My Stack

This is an overview of my technology stack. The tools I use, and why I use them. I try to keep a post about each of these topics that cover them in more detail.

It all starts with the OS

Linux: I prefer the RHEL family, and me being a free man, I like CentOS. When my head is in the clouds, I use Amazon Linux because it is optimized for the AWS/EC2 ecosystem.

Infrastructure, who needs it?

Datacenters are great, but they are a lot of work. Lots of people, lots of space, lots of hardware, power, ups, generators. Multiply all that by 2 because you need a disaster recovery site, unless you are okay with downtime. Scratch all that and go to the cloud. I personally use Amazon Web Services for my cloud computing.
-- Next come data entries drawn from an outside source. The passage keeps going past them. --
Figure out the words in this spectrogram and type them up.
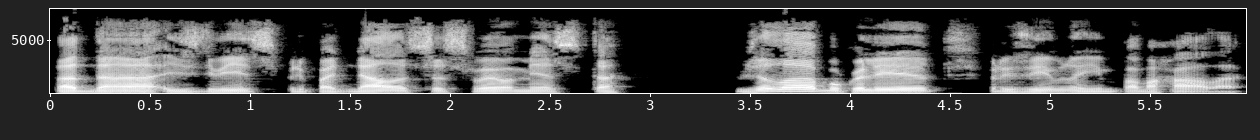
Одна из девиц приподнялась со своего места, взяла буклет, призывно им помахала.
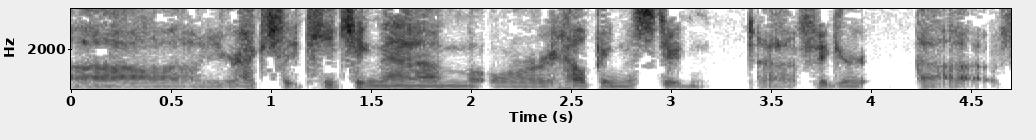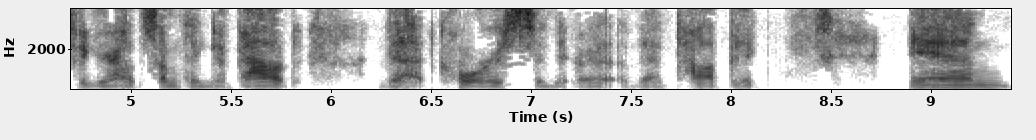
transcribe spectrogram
uh, you're actually teaching them or helping the student uh, figure uh, figure out something about that course, and that topic. And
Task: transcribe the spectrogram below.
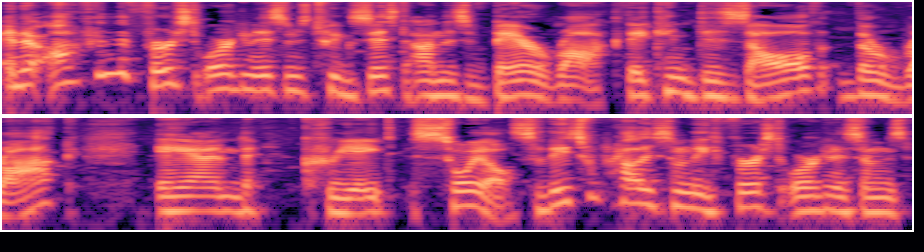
And they're often the first organisms to exist on this bare rock. They can dissolve the rock and create soil. So these were probably some of the first organisms,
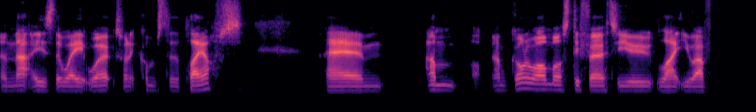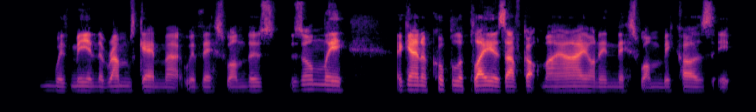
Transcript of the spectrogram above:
and that is the way it works when it comes to the playoffs. Um, I'm I'm going to almost defer to you like you have with me in the Rams game, Matt, with this one. There's there's only again a couple of players I've got my eye on in this one because it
They are doing things that your datacenter doesn’t, and probably for less.

Packer

Use Packer to build identical images for multiple platforms. In my case, from the same set of scripts I can build an Amazon Machine Image used for production, and a Docker Container or a Vagrant box for development. Using packer, I can hand my developers a production instance on their local workstations. No more dependency issues, no more “It works on my laptop, I don’t know why it’s not working on the QA server.”
I also use Packer with AWS to pre-bake (99% configure) AMI’s. Everything I do is in an autoscaling group. And when your site gets slashdotted, you’re going to want to scale fast! Pre-baking the image allows for faster booting.
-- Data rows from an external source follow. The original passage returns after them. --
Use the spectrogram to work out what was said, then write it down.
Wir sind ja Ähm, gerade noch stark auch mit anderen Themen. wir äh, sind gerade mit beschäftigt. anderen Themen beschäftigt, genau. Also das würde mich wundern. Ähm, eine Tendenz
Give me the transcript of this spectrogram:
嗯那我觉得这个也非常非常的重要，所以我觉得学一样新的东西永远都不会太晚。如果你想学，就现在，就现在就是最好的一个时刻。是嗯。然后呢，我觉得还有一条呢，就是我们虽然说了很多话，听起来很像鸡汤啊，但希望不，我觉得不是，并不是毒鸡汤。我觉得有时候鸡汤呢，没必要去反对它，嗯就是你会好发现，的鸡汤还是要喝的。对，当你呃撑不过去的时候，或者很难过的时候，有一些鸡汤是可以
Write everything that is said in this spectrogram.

AWS Configuration

I didn’t exactly know what to call this, but it is an important one.
Terraform is a great tool to manage the definition of your AWS (and other providers) configuration. That’s pretty generic, what I actually use Terraform to do is manage my AWS VPC, Subnets, Security Groups, Route Tables, and Route53. As I use Terraform more I keep adding pieces to that, but I think those are reliable pieces of the infrastructure that don’t change often enough, and are important to define in Terraform. There is a lot to talk about here, so check the Terraform post for more details.

Dev/Test
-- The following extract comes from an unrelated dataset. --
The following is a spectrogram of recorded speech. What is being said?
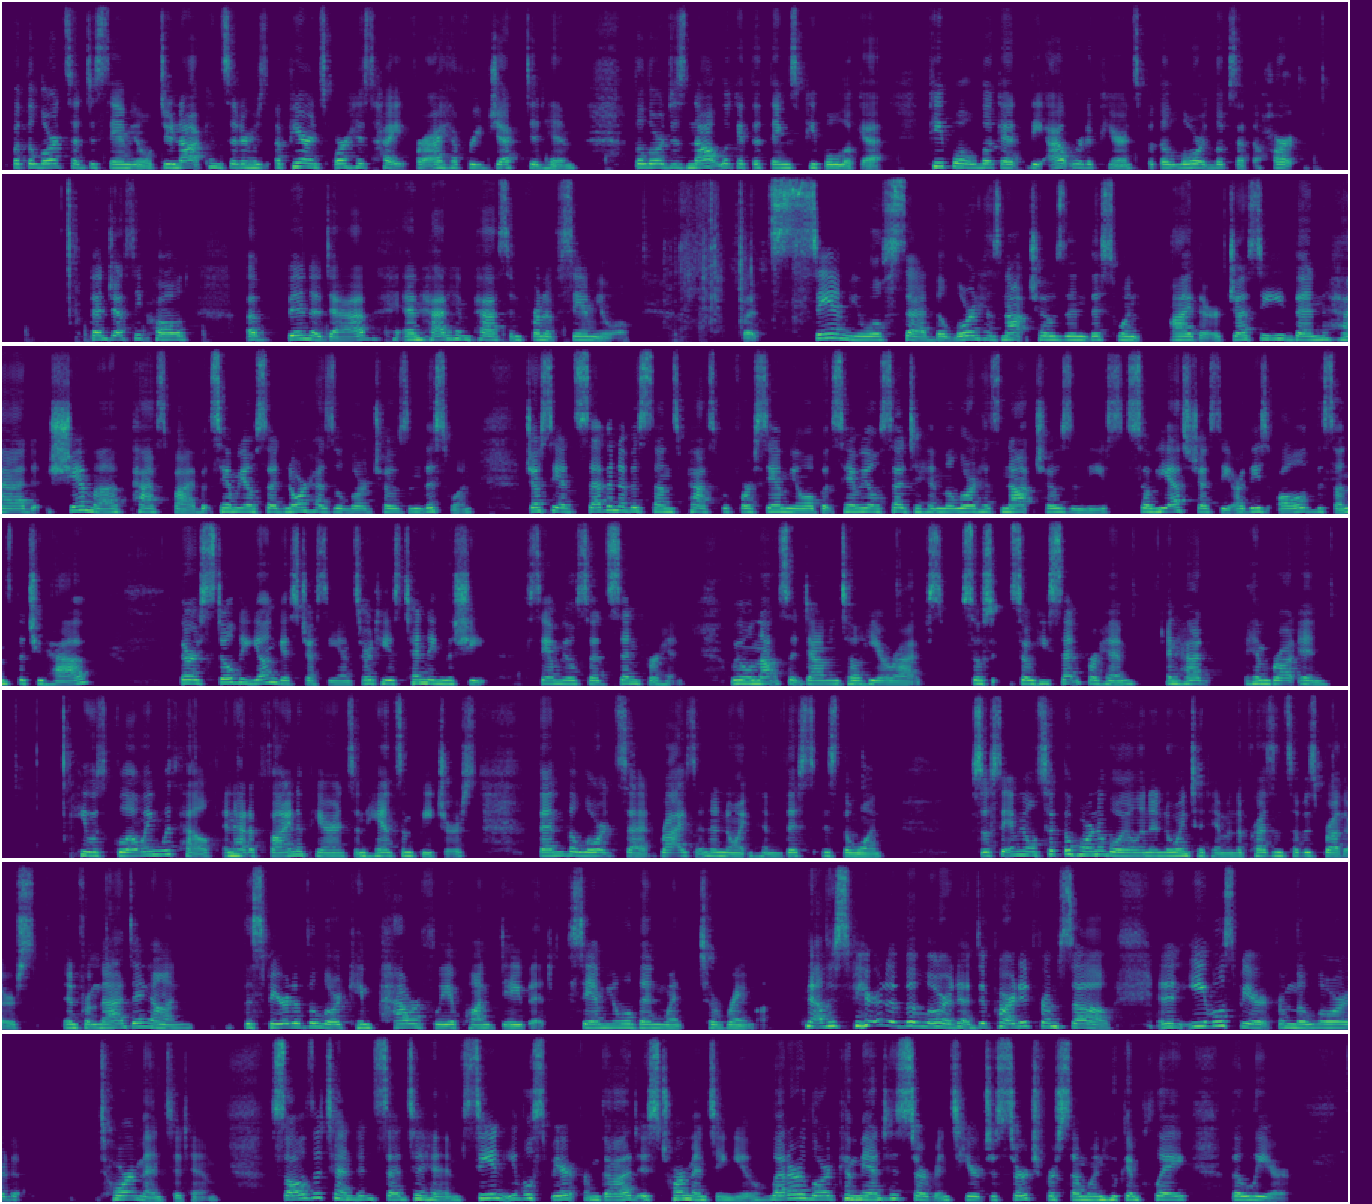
But the Lord said to Samuel, Do not consider his appearance or his height, for I have rejected him. The Lord does not look at the things people look at. People look at the outward appearance, but the Lord looks at the heart. Then Jesse called Abinadab and had him pass in front of Samuel. But Samuel said, The Lord has not chosen this one either. Jesse then had Shammah pass by, but Samuel said, Nor has the Lord chosen this one. Jesse had seven of his sons pass before Samuel, but Samuel said to him, The Lord has not chosen these. So he asked Jesse, Are these all of the sons that you have? There is still the youngest, Jesse answered. He is tending the sheep. Samuel said, Send for him. We will not sit down until he arrives. So, so he sent for him and had him brought in. He was glowing with health and had a fine appearance and handsome features. Then the Lord said, Rise and anoint him. This is the one. So Samuel took the horn of oil and anointed him in the presence of his brothers. And from that day on, the Spirit of the Lord came powerfully upon David. Samuel then went to Ramah. Now the Spirit of the Lord had departed from Saul, and an evil spirit from the Lord tormented him. Saul's attendants said to him, See, an evil spirit from God is tormenting you. Let our Lord command his servants here to search for someone who can play the lyre.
I tend to use Vagrant for single server testing. If you need to run a full production stack on your laptop, I’d use Docker for that.

Configuration Management

Chef is my current tool of choice for configuration management.
Ansible is a very close second. I love the simplicity of Ansible, and the extendability.

I tend to prefer open source tools in all areas. Chef’s client and server are both open source which makes it my top choice right now. Ansible’s “client” (not sure exactly what to call it since it only uses ssh, and has no agent) is open source, but their server solution Tower is not. I have heard rumors of an open source Tower since Red Hat acquired Ansible. When that happens, Ansible may move up to my #1 spot.

Continuous Integration and Delivery

Jenkins for automated builds, push button deployments and post deployment testing. I also use Jenkins for providing an interface to people who normally would not have access to perform a task. Analytics team needs an EMR cluster for 2 hours? No problem, here is the button you push to launch that, and now they don’t need AWS credentials (and more importantly, they don’t need to bug me!)

Logging

ELK Stack (Elasticsearch Logstash Kibana) Using logstash-forwarder to ship logs to a central Logstash cluster for processing into Amazon’s Elasticsearch Service. The approach using logstash-forwarder takes the load off the app server and frees up some memory and cpu cycles on the instance for more important tasks.

Backup

"The minute you have a back-up plan, you've admitted you're not going to succeed."
- Elizabeth Holmes

THIS DOES NOT APPLY TO DATA! I prefer this quote instead

"Everything fails, all the time."
- Werner Vogels

Now lets look at what is backed up, and where.

Source Code - GitHub
Chef Cookbooks (or other config management) - GitHub
AWS Configuration - Terraform -> GitHub
App Server Config - Packer -> GitHub
DB Server Config - Packer -> GitHub
Jenkins (deployment) Scripts - GitHub
Starting to see a pattern?

This, is “Infrastructure as code.”

The only problem left to solve is, what about the data? If you are using Amazon RDS or DynamoDB, you don’t need to worry about it, as you can take regular backups of RDS, and DynamoDB is stored in S3. If you run your database on EC2 such as MongoDB or CouchBase, you should be taking regular snapshots of your instances and having a few on hand for quick recovery.